Overall, this production of this popular tale of poverty and consumption, creativity and prostitution that describes the texture of Europe of the late 1800s, is the kind of work that may tempt you to go on a foray into the history of opera and to think of the context in which there were seats for the ‘common folk’ of the era – the people who for a couple of shillings could be exposed to the magnificence of the medium, but who had the manners and the proclivity to throw rotten fruit at performances they deemed under par. When the company’s CEO stood on stage just before the opening performance and granted the audience permission blanketly to take photographs with their cell phones and tweet and post during the production, effectively, he opened up the work to the same kind of rabble-based behaviour that detracts from a genuine appreciation of the work itself. And unfortunately, ours is not a city theatre which has designated cell-phone-using seats in a context away from the rest, as the fruit-throwing masses of Europe had.

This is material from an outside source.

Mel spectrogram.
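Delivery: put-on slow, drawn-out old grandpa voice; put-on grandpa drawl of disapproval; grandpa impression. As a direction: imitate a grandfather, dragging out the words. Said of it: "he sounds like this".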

Sadly, it is when the niceties of a production get compromised – when this type of attention to detail is overlooked – something irreplaceable in the magic of the work is lost. While the competence of the Gauteng Opera cast and the orchestra supporting it, cannot be condemned, the effect of the work on as noble and beautifully designed a stage as that of the Mandela, falls into the realm of community production, which just doesn’t do justice to the history and tradition of Puccini – nor to the history and potency of opera in South Africa.

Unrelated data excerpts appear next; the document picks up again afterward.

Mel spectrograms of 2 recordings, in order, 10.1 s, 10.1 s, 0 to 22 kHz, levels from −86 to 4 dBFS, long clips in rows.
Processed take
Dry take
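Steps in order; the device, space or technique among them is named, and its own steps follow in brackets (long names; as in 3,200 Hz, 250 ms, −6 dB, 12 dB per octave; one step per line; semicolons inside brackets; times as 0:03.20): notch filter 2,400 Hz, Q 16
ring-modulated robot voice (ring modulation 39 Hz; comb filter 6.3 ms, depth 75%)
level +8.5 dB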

  • La Bohème is composed by Giacomo Puccini with libretto by Guiseppe Giacosa and Luigi Illica. Directed by Marcus Desando, it features creative input by Lungile Cindi (set), Simon King (lighting), and is performed by Kagiso Boroko, Kanyiso Kula, Khayakazi Madlala, Tshepo Masuku, Vuyani Mlinde, Phenye Modiane, Solly Motaung, Thabiso Nkabane, Litho Nqai and Chuma Sijeqa in the principle roles and Noluthando Biyana, Thandiwe Dlamini, Amie Hood, Mpho Kgame, Letago Komape, Delisile Kubheka, Leana Leuvennink, Phiwe Makaula, Nomvuyo Manomza, Mbulelo Manzini, Lindokuhle Maso, Kgaugelo Mfene, Siphiwe Mkhatshwa, Carmen Micic, Thabang Modise, Mathews Motsoeneng, Sibongile Mtuyane, Zolila Ngudle, Zita Pretorius, Sifiso Radebe, Andries Sebati, Siyabulela Tofile and Simphiwe Yende, from the Gauteng Opera chorus. Performed by the Gauteng Opera Orchestra, led by Camelia Onea and conducted by Eddie Clayton, it is on at the Mandela, Joburg Theatre complex in Braamfontein, until July 23. Visit http://www.joburgtheatre.com/la-boheme-info/ or gautengopera.org